• Source material:

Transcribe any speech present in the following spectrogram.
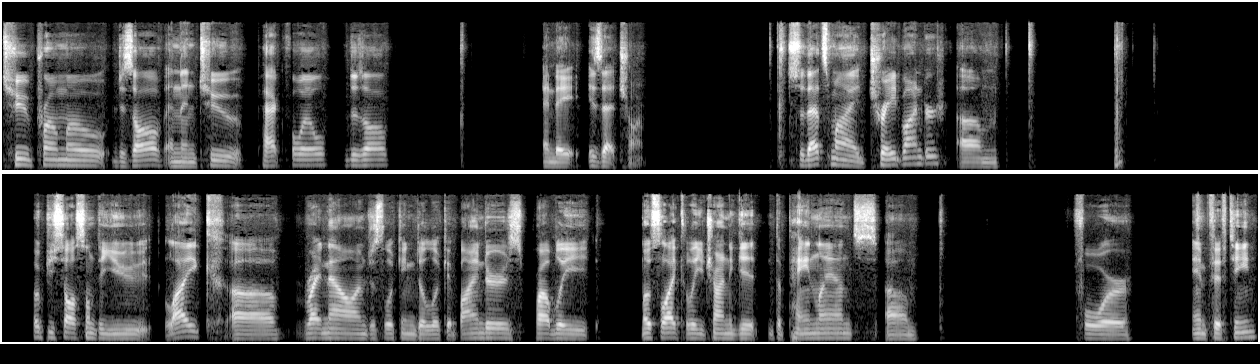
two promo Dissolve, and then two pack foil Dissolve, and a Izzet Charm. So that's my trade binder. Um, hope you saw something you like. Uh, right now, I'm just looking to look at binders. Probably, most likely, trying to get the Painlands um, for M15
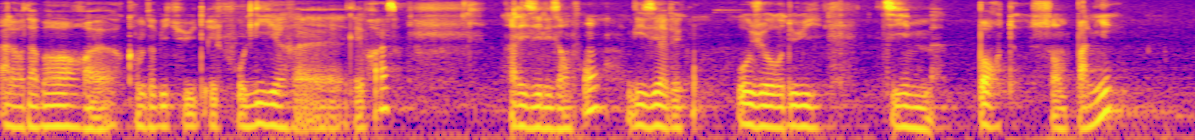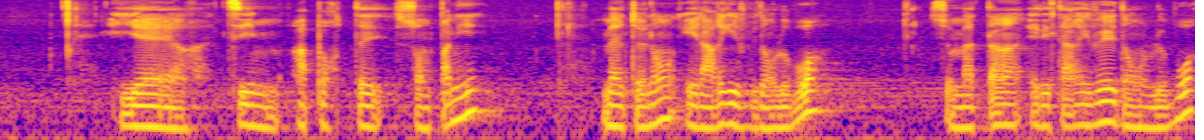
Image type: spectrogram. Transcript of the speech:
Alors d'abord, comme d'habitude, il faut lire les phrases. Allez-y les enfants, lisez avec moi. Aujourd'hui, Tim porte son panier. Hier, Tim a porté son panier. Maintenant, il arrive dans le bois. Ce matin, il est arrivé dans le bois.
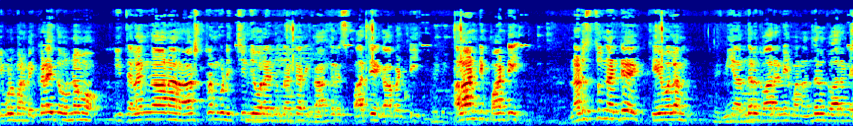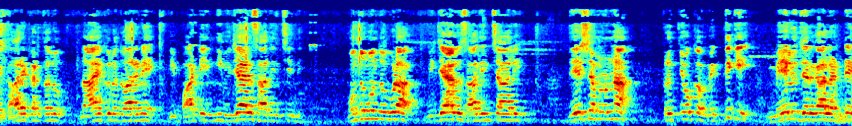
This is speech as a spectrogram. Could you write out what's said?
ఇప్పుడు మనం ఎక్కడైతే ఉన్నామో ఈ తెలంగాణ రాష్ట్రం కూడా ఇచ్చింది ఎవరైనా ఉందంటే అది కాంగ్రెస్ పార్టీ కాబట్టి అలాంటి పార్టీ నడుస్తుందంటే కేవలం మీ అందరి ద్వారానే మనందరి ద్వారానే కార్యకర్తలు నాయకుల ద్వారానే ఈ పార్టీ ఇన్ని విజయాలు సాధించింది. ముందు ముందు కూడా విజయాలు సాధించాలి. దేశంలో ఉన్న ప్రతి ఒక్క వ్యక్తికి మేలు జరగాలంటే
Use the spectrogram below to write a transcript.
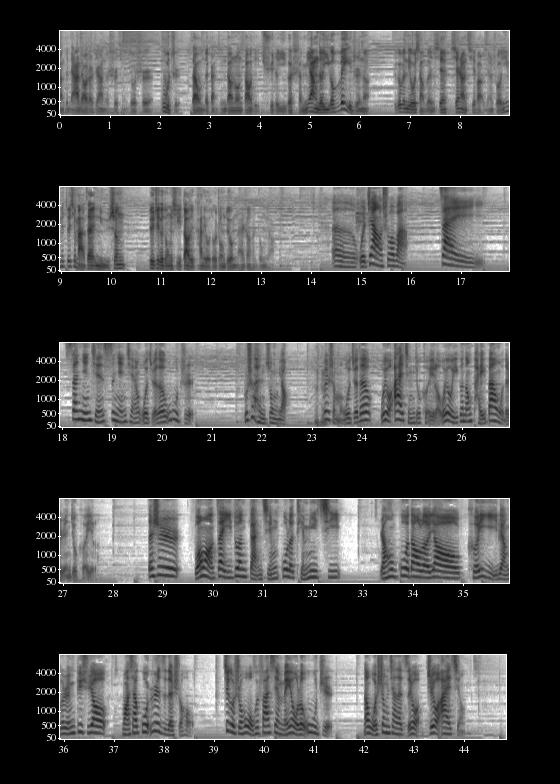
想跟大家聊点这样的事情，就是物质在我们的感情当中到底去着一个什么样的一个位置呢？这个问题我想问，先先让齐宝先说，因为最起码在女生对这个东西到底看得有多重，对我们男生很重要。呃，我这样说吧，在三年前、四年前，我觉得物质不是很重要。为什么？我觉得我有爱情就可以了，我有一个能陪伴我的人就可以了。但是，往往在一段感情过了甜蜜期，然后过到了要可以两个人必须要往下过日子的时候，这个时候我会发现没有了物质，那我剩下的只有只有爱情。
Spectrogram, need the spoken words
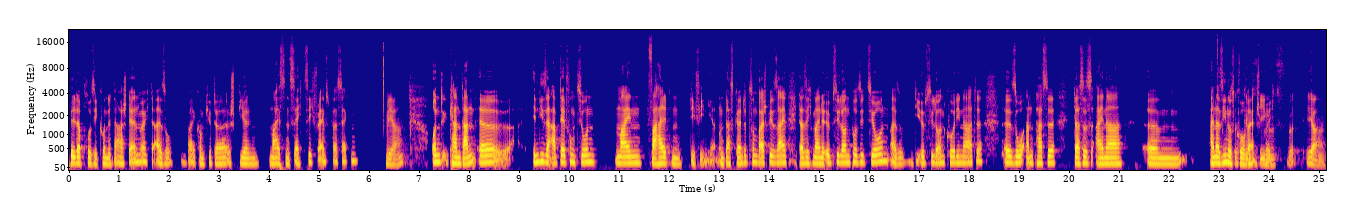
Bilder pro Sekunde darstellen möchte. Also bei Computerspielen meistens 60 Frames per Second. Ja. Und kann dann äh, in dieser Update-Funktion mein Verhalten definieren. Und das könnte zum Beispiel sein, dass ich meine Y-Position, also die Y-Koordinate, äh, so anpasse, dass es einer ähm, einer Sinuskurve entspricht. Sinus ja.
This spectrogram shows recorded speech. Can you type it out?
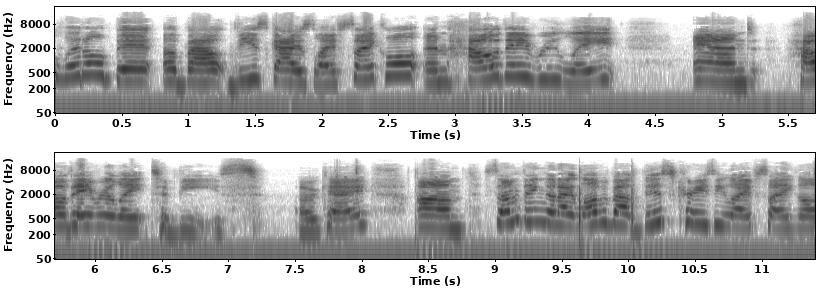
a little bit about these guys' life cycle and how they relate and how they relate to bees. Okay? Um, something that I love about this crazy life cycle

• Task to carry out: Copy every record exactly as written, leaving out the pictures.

• Your response:
Transcribe any speech present in the following spectrogram.
two promo Dissolve, and then two pack foil Dissolve, and a Izzet Charm. So that's my trade binder. Um, hope you saw something you like. Uh, right now, I'm just looking to look at binders. Probably, most likely, trying to get the Painlands um, for M15
Image type: spectrogram. Transcript of the speech:
Alors d'abord, comme d'habitude, il faut lire les phrases. Allez-y les enfants, lisez avec moi. Aujourd'hui, Tim porte son panier. Hier, Tim a porté son panier. Maintenant, il arrive dans le bois. Ce matin, il est arrivé dans le bois.
This is speech as a spectrogram. Could you write out what's said?
ఇప్పుడు మనం ఎక్కడైతే ఉన్నామో ఈ తెలంగాణ రాష్ట్రం కూడా ఇచ్చింది ఎవరైనా ఉందంటే అది కాంగ్రెస్ పార్టీ కాబట్టి అలాంటి పార్టీ నడుస్తుందంటే కేవలం మీ అందరి ద్వారానే మనందరి ద్వారానే కార్యకర్తలు నాయకుల ద్వారానే ఈ పార్టీ ఇన్ని విజయాలు సాధించింది. ముందు ముందు కూడా విజయాలు సాధించాలి. దేశంలో ఉన్న ప్రతి ఒక్క వ్యక్తికి మేలు జరగాలంటే
Use the spectrogram below to write a transcript.
想跟大家聊点这样的事情，就是物质在我们的感情当中到底去着一个什么样的一个位置呢？这个问题我想问，先先让齐宝先说，因为最起码在女生对这个东西到底看得有多重，对我们男生很重要。呃，我这样说吧，在三年前、四年前，我觉得物质不是很重要。为什么？我觉得我有爱情就可以了，我有一个能陪伴我的人就可以了。但是，往往在一段感情过了甜蜜期，然后过到了要可以两个人必须要往下过日子的时候，这个时候我会发现没有了物质，那我剩下的只有只有爱情。
Spectrogram, need the spoken words
Bilder pro Sekunde darstellen möchte. Also bei Computerspielen meistens 60 Frames per Second. Ja. Und kann dann äh, in dieser Update-Funktion mein Verhalten definieren. Und das könnte zum Beispiel sein, dass ich meine Y-Position, also die Y-Koordinate, äh, so anpasse, dass es einer ähm, einer Sinuskurve entspricht. Sinus ja.
This spectrogram shows recorded speech. Can you type it out?
a little bit about these guys' life cycle and how they relate and how they relate to bees. Okay? Um, something that I love about this crazy life cycle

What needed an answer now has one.